12.22.12

The Media Fantasize About Ben Affleck Vying for John Kerry’s Seat

The actor may not be running for Kerry’s seat, but that hasn’t stopped the press from dreaming. Lauren Ashburn on our celebrity fixation.

News flash: Actor Ben Affleck is considering a run for the Senate. Be still my heart.

There’s only one problem with this scintillating scenario: The media deserve an Oscar for best performance in a fictional tale.

Affleck is about as likely to jump into the special election for John Kerry’s seat in Massachusetts as I am to star in his next movie.

I first came upon the Affleck speculation on Politico, which said his name was being “floated” for the Senate. In fact, Politico got two bites at the apple: first reporting the chatter, then, in a dramatic follow up, disclosing that he refused to comment during a visit to Washington. And those two stories were the day’s most popular for Politico.

What was Politico’s source? The CBS affiliate in Boston.

WBZ’s political analyst, Jon Keller, said—get this—that he had heard Affleck’s name “tossed around,” saying the “pride of Cambridge” has long been active in Democratic Party circles.

That’s it. That’s all he had. It’s just a sprinkling of fairy dust. And now it’s gone national.

I can see where this might be something kicked around by Boston hacks over beers at Cheers. Affleck campaigned for Elizabeth Warren, is pushing aid to the Congo as a cause, and, uh, directs and stars in Argo, a movie about a CIA plot to rescue Americans in Tehran. Unlike my other heartthrobs, like Patrick Dempsey, Affleck seems to care about solving the world’s problems.

But he’s going to give up his movie career to sit through subcommittee hearings? I don’t think so. "Well, one never knows,” Affleck told Bob Schieffer in a pretaped interview for Face the Nation. He’s savvy enough to keep the door ajar, but also admitted he’s “really happy being involved from the outside in government.”
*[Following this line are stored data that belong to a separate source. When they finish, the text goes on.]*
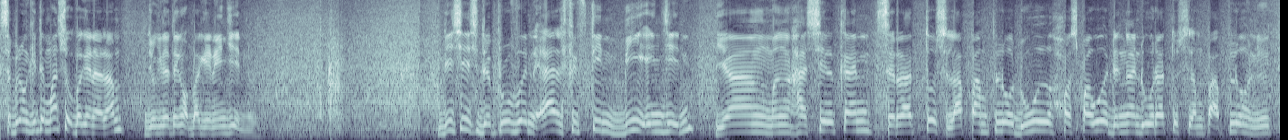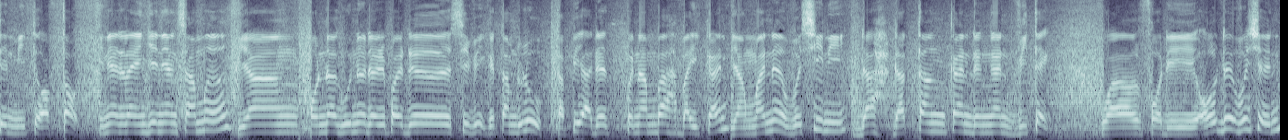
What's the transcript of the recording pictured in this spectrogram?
Sebelum kita masuk bahagian dalam, jom kita tengok bahagian enjin This is the proven L15B engine yang menghasilkan 182 horsepower dengan 240 Newton meter of torque. Ini adalah engine yang sama yang Honda guna daripada Civic Ketam dulu. Tapi ada penambahbaikan yang mana versi ni dah datangkan dengan VTEC. While for the older version,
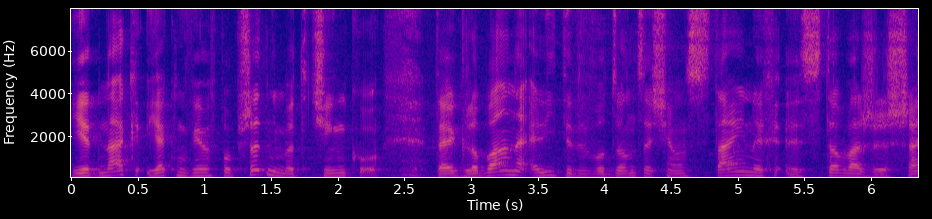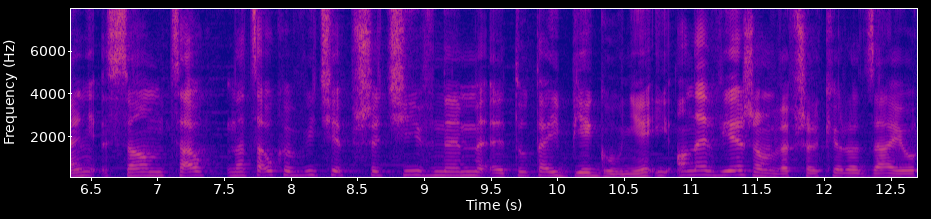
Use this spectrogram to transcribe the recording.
Jednak, jak mówiłem w poprzednim odcinku, te globalne elity wywodzące się z tajnych y, stowarzyszeń są cał na całkowicie przeciwnym y, tutaj biegunie i one wierzą we wszelkiego rodzaju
What is it about celebrities that makes otherwise sensible journalists salivate and tilt at windmills?

On a self-promotional level, they know such stories are water-cooler material and magnets for traffic. Who cares whether they’re actually based in fact?

Is Ben Affleck going to give up his movie career to sit through subcommittee hearings? I don’t think so.

And they can’t help but dream about covering Senator Affleck as he dines in Georgetown with his glamorous wife, Jennifer Garner, or is photographed with their new baby daughter. Never mind that he lives in Brentwood, which happens to be in California.

But Affleck isn’t the only actor whose name is being bandied about. Check out this breaking news from The Washington Post: “Ashley Judd Serious About Maybe Running for Senate.”

The Post’s source? Politico.

In this case, at least, the actress has spoken to a couple of Democratic officeholders and pollsters about the possibility of challenging Sen. Mitch McConnell in Kentucky. So the story is not entirely conjured out of thin air. But Politico posted another story headlined: “Judd’s Grandmother Doubts She’ll Run”—that according to the venerable Associated Press. Polly Judd even praised McConnell. When you can’t even win over your own grandmother, you’ve got a long way to go.

Celebrities certainly aren’t complaining about being cast as potential political players, which gives them an aura of gravitas. Take Angelina Jolie, who had a bad-girl image until she began casting herself as a humanitarian activist. Now, when she’s not making movies, raising her six children, or considering marrying Brad Pitt, she serves as a special envoy for the U.N. High Commissioner for Refugees.

There is, in short, a symbiotic relationship between media outlets needing colorful copy and celebs needing to prove that they’re not self-absorbed airheads.

And once in awhile, of course, someone makes the great leap into politics. Ronald Reagan did it. So did Arnold Schwarzenegger. Not to mention Al Franken, Sonny Bono, Jesse Ventura, and Fred Grandy, who played Gopher on The Love Boat.

But they are the exceptions. Mostly, celebrities just flirt with the idea of running for office without the actual inconvenience of having to raise money and, you know, campaign. The rubber-chicken circuit that candidates must hit can’t hold a candle to dining at the Ivy in L.A.—not to mention the annoyance of being hit with an avalanche of negative ads.

But for us poor scribes having to write about colorless congressmen, a dash of Hollywood on the Potomac is too tantalizing to resist. So this isn’t going to
stop when Ben Affleck declines to run. You know what I heard? After throwing that dinner for Barack Obama, George Clooney has caught the bug and is thinking of …